It’s gold for Australia in Brazil!
First gold bar to be a welcome arrival
There’s a feeling here at Orinoco Gold that’s very similar to first-time parenthood.
As we prepared for our maiden gold pour, we were thinking of that first gold bar as our first-born.
The gold pour marks the point at which Orinoco Gold passes from being an explorer and mine developer and to being a gold producer.
And it certainly looks to be an opportune time to join the ranks of global gold producers.
Given the high exploration potential of our property in Brazil’s Goias state and the returning optimism in the gold sector, we believe we can make Orinoco a meaningful mid-tier high-grade gold producer over time.
The infrastructure we’ve built at Cascavel will be critical to this.
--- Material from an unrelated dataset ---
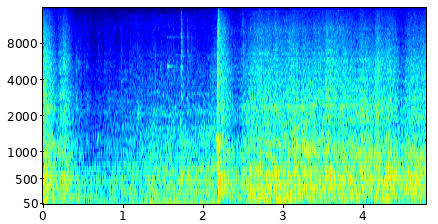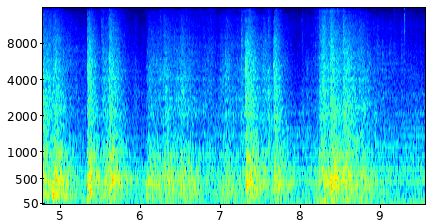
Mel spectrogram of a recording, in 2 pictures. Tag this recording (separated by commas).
outside, urban or man-made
We kicked off the commissioning process of the gravity processing plant back in June, starting the “dry commissioning” (pre-operational testing). The first step was to check that all key mechanical and electrical components were operating according to design specifications, and that there were no significant issues.
Next came the “wet commissioning,” which means testing and initial operation with fluids and with load, earlier this month. We started off running a 5,000-tonne stockpile of low-grade commissioning material through the plant, which we are running through the circuit while the plant is optimised, balanced tuned and then stabilised.
Next, we process batches of production ore from the Cascavel stopes as we ramp-up the commissioning process before starting production build-up.
This involves running the plant for longer shifts to process the production ore before pouring that first bar, which we did at the start of August.
It’s a very exciting time for all of us.
While all of this was happening on the operational front, we bedded down a $4.5 million institutional share placement to strengthen our balance sheet in the lead-up to production.
The placement also allows us to begin planning for the rapid expansion of the production profile of Cascavel.
The placement was heavily oversubscribed and saw several new Australian institutions join our share register. Our US funding partner, Cartesian (with which we have a forward gold sales agreement) also participated in an emphatic show of confidence in Orinoco’s progress.
We now have about $7 million in the bank (post raise) and a strong working capital buffer in place as we move into commercial gold production.
We’ve identified extensions to the main Cascavel gold system, which are accessible from the existing underground infrastructure, and we also intend to investigate parallel outcropping gold lode structures that we’ve found.
We’re also keen to start bulk sampling at the Cuca prospect, which sits 350 metres north of Cascavel, ahead of possible mining there.
But all of that can wait.
It’s first things first and for us. The beautiful sight of Cascavel’s first gold bar glinting in the sunlight has us as proud as first-time parents.
We are preparing for our maiden gold pour
The history of gold is also the history of mankind.
Almost since humans learned to stand upright and walk, gold has been there with us as a constant companion.
For thousands of years, it has been used for jewellery and ornaments and as a sign of wealth and also as a currency or medium of exchange for goods and services.
Its easy workability and unique non-degradable properties made it ideal as a store of value.